Recently, a possible cause of vaping-related illnesses has been identified, and scientists warn consumers around the world to beware of vitamin E acetate. In comparison, there has been little progress in identifying the cause of idiopathic pulmonary fibrosis (IPF), a chronic lung disease that affects about nine in 100,000 people across North America and Europe.
A new report sheds light on the challenges of managing this disease and calls for immediate action to address patient needs.
Currently, it’s not known what causes the progressive scarring of lung tissue (fibrosis) which makes it difficult for a patient to breathe. The non-specific signs and symptoms such as shortness of breath, chest pain and chronic coughs are easily confused with asthma, bronchitis, chronic obstructive pulmonary disease (COPD) and emphysema. For this reason, patients may live with undiagnosed IPF for years, enduring frustrating visits to the doctor and missing days of work due to worsening symptoms.
The report, prepared by biopharma Roche and The Canadian Pulmonary Fibrosis Foundation, describes how misdiagnosis is one of the main challenges facing IPF patients.
“Since IPF symptoms can be attributed to common ailments, awareness remains low,” said Dr. Martin Kolb, a professor of medicine in respirology at McMaster University, and contributor to the report. “Few physicians are trained to identify IPF at first instance, creating a delay in the diagnosis that can lead to patient suffering. Increasing awareness and understanding of the disease are critical to help prevent late diagnosis, reduce the cost of care and ultimately improve patient outcomes.”
Lung transplant is the only proven therapy to extend survival in those with IPF, but many patients presenting with co-morbidities are deemed ineligible for a new lung. Similarly, the report found that barriers to accessing designated treatment centers (interstitial lung disease centers) and pulmonary rehabilitation services remain high and variable between Canadian provinces.
The IPF drug market is largely untapped, occupied by Roche and Shionogi’s Esbriet (pirfenidone) and Boehringer Ingelheim’s Ofev (nintedanib), both approved in the US, Canada and the EU. Not all patients are eligible for these drugs, nor can they afford the approximately $10,000 price tag per bottle.

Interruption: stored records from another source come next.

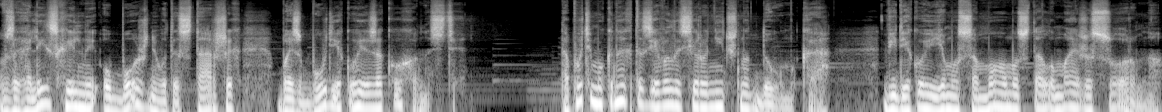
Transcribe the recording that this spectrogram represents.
взагалі схильний обожнювати старших без будь-якої закоханості. Та потім у кнехта з'явилася іронічна думка, від якої йому самому стало майже соромно.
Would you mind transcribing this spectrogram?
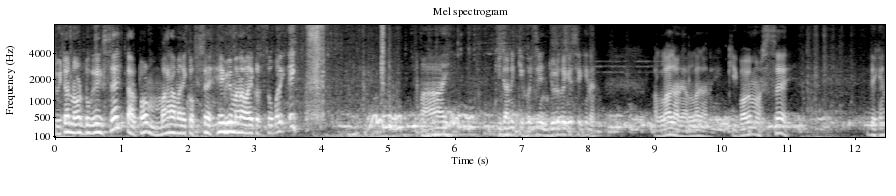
দুইটা নট ঢুকে গেছে, তারপর মারামারি করছে হেভি মারামারি করছে। মানে এই, ভাই, কি জানি কি হয়েছে ইঞ্জুরি হয়ে গেছে কিনা? আল্লাহ জানে আল্লাহ জানে, কীভাবে মারছে? দেখেন।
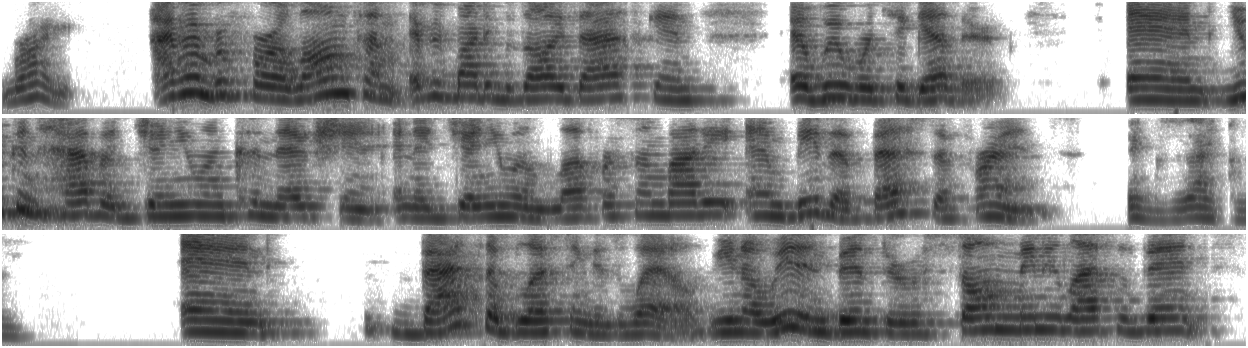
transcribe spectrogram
Right. I remember for a long time everybody was always asking if we were together. And you can have a genuine connection and a genuine love for somebody and be the best of friends. Exactly. And that's a blessing as well. You know, we didn't been through so many life events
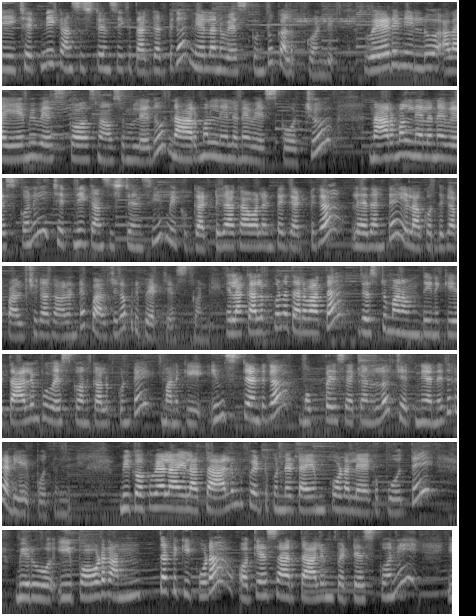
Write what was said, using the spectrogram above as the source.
ఈ చట్నీ కన్సిస్టెన్సీకి తగ్గట్టుగా నీళ్ళను వేసుకుంటూ కలుపుకోండి. వేడి నీళ్ళు అలా ఏమీ వేసుకోవాల్సిన అవసరం లేదు. నార్మల్ నీళ్ళనే వేసుకోవచ్చు. నార్మల్ నీళ్ళనే వేసుకొని చట్నీ కన్సిస్టెన్సీ మీకు గట్టిగా కావాలంటే గట్టిగా లేదంటే ఇలా కొద్దిగా పలుచుగా కావాలంటే పలుచుగా ప్రిపేర్ చేసుకోండి. ఇలా కలుపుకున్న తర్వాత జస్ట్ మనం దీనికి తాలింపు వేసుకొని కలుపుకుంటే మనకి ఇన్స్టెంట్గా ముప్పై సెకండ్లో చట్నీ అనేది రెడీ అయిపోతుంది. మీకు ఒకవేళ ఇలా తాలింపు పెట్టుకునే టైం కూడా లేకపోతే మీరు ఈ పౌడర్ అంతటికి కూడా ఒకేసారి తాలింపు పెట్టేసుకొని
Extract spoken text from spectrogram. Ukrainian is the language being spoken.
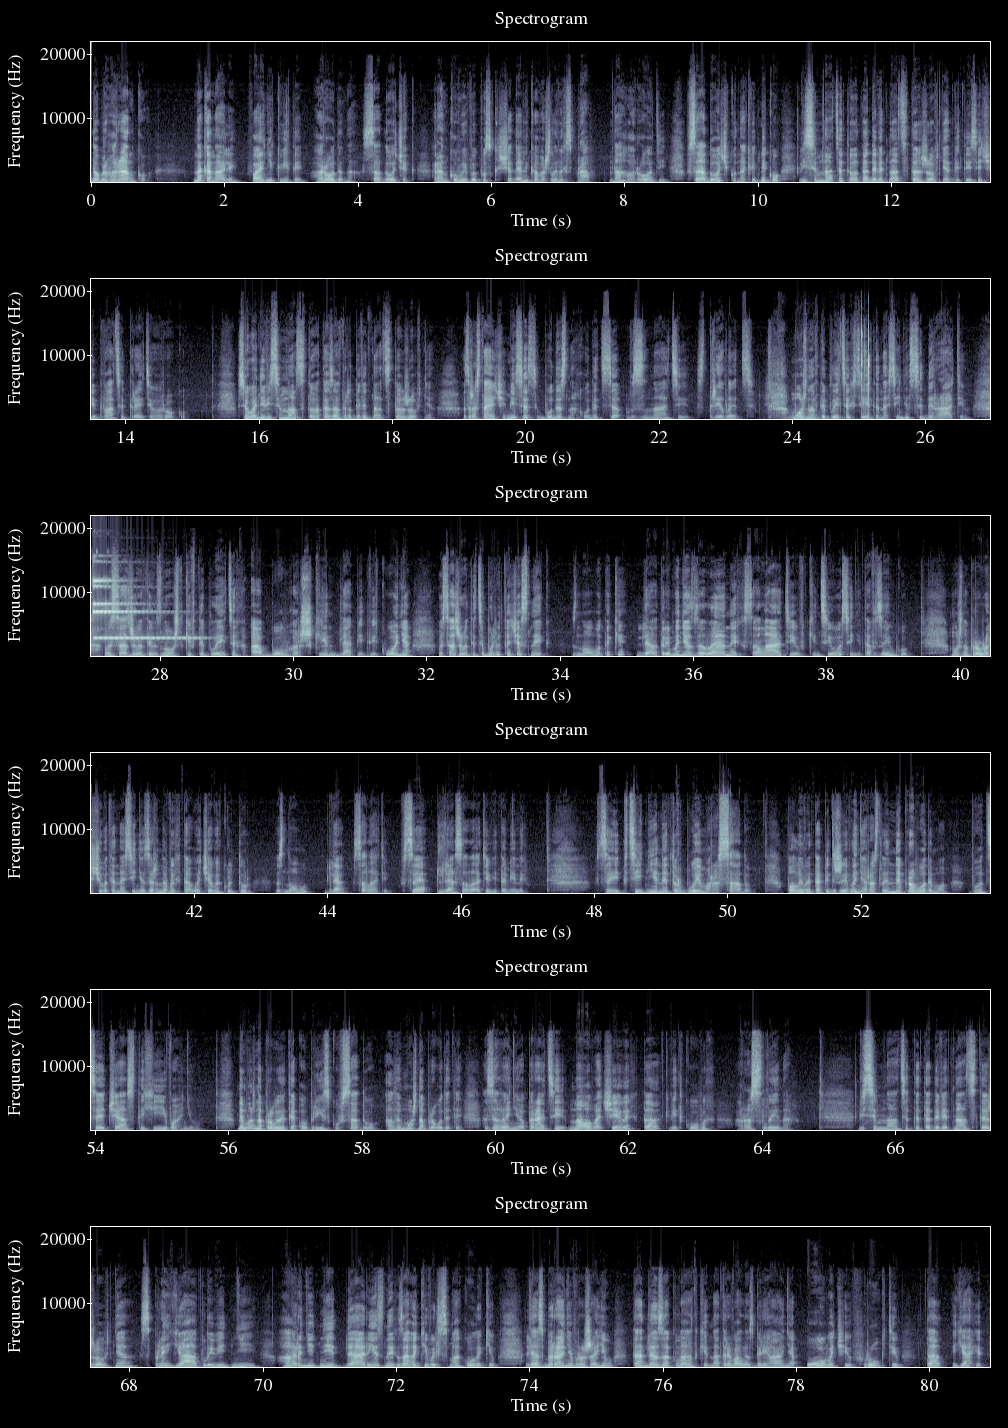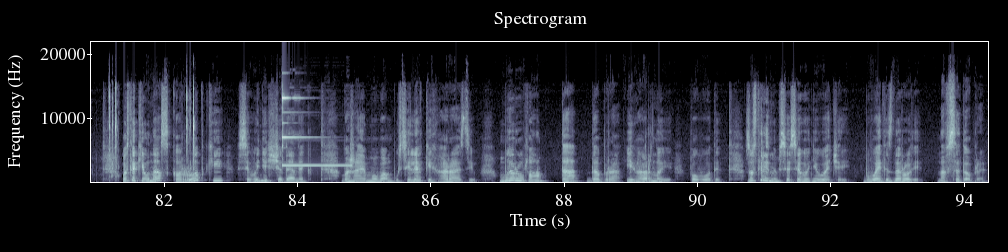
Доброго ранку! На каналі Файні квіти, городина, садочок, ранковий випуск щоденника важливих справ. На городі, в садочку, на квітнику 18 та 19 жовтня 2023 року. Сьогодні 18 та завтра 19 жовтня зростаючий місяць буде знаходитися в знаці стрілець. Можна в теплицях сіяти насіння сидератів, висаджувати знову ж таки в теплицях або в горшки для підвіконня, висаджувати цибулю та часник. Знову таки для отримання зелених салатів в кінці осені та взимку. Можна пророщувати насіння зернових та овочевих культур знову для салатів. Все для салатів вітамінних. В ці дні не турбуємо розсаду. Поливи та підживлення рослин не проводимо, бо це час стихії вогню. Не можна проводити обрізку в саду, але можна проводити зелені операції на овочевих та квіткових рослинах. 18 та 19 жовтня сприятливі дні, гарні дні для різних заготівель смаколиків, для збирання врожаю та для закладки на тривале зберігання овочів, фруктів та ягід. Ось такий у нас короткий сьогодні щоденник. Бажаємо вам усіляких гараздів, миру вам та добра і гарної погоди. Зустрінемося сьогодні ввечері. Бувайте здорові! На все добре!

Recently, Roche announced plans to acquire Massachusetts-based biotech Promedior in an effort to expand its IPF therapeutic pipeline. The company’s lead candidate, PRM-151, was found to exert anti-fibrotic activity in not just IPF, but in other fibrotic diseases — liver fibrosis, chronic nephropathy and age-related macular degeneration. The US Food and Drug Administration (FDA) granted Promedior Breakthrough Therapy Designation earlier this year for IPF.
While IPF is relatively rare in North America, there are too many unknowns that make this disease particularly dangerous. Indeed, the Centers for Disease Control and Prevention reported a mysterious uptick of IPF cases among dental personnel (dentists and dental technicians), potentially attributed to occupational exposure to pathogens, chemicals, dust and radiation. The five-year median survival rate hovers around three to five years.
As researchers continue developing novel therapies for IPF, authors of the new report urge stakeholders to focus on expanding patient access to care and improving education and awareness of IPF.